December 18, 2014
The scene was set, in the midst of Yara’s most modern plant, located in the city of Porsgrunn, just two hours south of Oslo. Pipes, tubes, tanks and containers shaped the background for the state of the art technology bringing efficiency and environmental-friendliness together in Norwegian industry.
CEO Torgeir Kvidal, Chief Technology Officer Pierre Herben and Porsgrunn Plant Manager Per Knudsen gave speeches at the event that wove together the themes of Upstream investments, the research and development aspect of the new pilot plants, energy-saving projects and combining business with social impact.
Per Knudsen welcomed Minister of Trade and Industry Monica Mæland with the first official speech of the day, expressing Yara's belief in the importance of land-based global export industry to Norway, and linked this argument to Creating Impact. "Yara Porsgrunn delivers on the company's overall strategy," he said, "profitable growth - through delivering solutions for food security, resource efficiency and the environment." In times when the oil-dependent economy is affected by falling prices on crude oil, focus on competitiveness and growth oriented land-based industry becomes increasingly important.
The CEO discussed investments to increase capacity in Norway and Finland, and also the aspect of environmental concerns. "Compared to existing plants, at Porsgrunn we are reducing greenhouse gas emissions by 100,000 tons of CO2 equivalents a year," Torgeir Kvidal said. "Also, the pilot plants we inaugurate today are an investment in health and environment. Here, we will test catalyst technology to reduce harmful emissions to air, building our environmental solutions business."
The CEO also stressed the support from Norwegian groups Enova and Innovation Norway, for providing targeted grants that allowed for the most environmentally-friendly investments possible.
Yara's CTO clarified the R&D function of the three new pilot plants, and reminded the gathering that the company was founded on a basis of science, innovation and entrepreneurship.
"Today we inaugurate three pilot facilities - the largest on the process of making advanced NPK fertilizers, the others to develop new solutions to abate greenhouse and NOx gases from various industries around the world," Pierre Herben said. "The pilot plants are key steps to validating the R&D laboratory-scale concepts in real life conditions, before applying them on a large industrial scale."
"Everything starts with people - in research, and then in society!" he said. "Our renewed strategy led us to triple our research investment in Porsgrunn over recent years. This contributes greatly to the attractiveness of the site, with around 19 nationalities now working in our Porsgrunn R&D community."

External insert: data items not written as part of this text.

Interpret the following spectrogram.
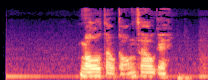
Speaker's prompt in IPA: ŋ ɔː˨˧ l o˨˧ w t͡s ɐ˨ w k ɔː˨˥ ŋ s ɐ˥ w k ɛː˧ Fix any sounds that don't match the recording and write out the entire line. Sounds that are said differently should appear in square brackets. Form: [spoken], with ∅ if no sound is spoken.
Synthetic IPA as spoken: ŋ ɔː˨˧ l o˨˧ w t͡s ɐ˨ w k ɔː˨˥ ŋ [t͡s] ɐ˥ w k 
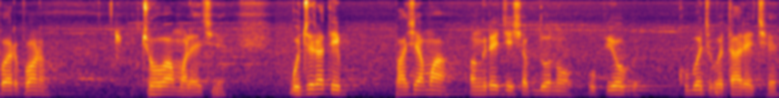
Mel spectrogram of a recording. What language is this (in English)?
Gujarati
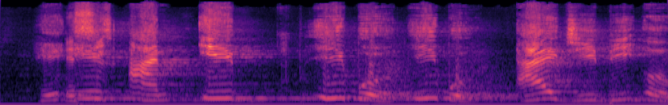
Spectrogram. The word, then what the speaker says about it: Igbo: He is an Igbo Igbo, I G B O. We call it Igbo, but the English pronunciation says I B O.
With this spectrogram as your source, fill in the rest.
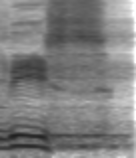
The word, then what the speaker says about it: Lee: It's Lee, but um many think it is otherwise.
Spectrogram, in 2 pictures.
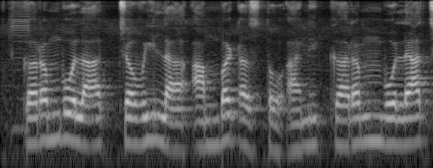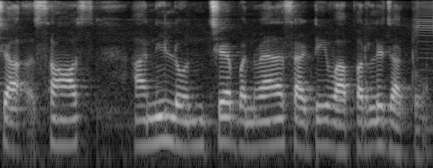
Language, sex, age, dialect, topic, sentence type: Marathi, male, 31-35, Varhadi, agriculture, statement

"The close collaboration between project engineers at the main plant and R&D Porsgrunn teams in our research facility has been vital to incorporate innovative solutions in our plant expansion."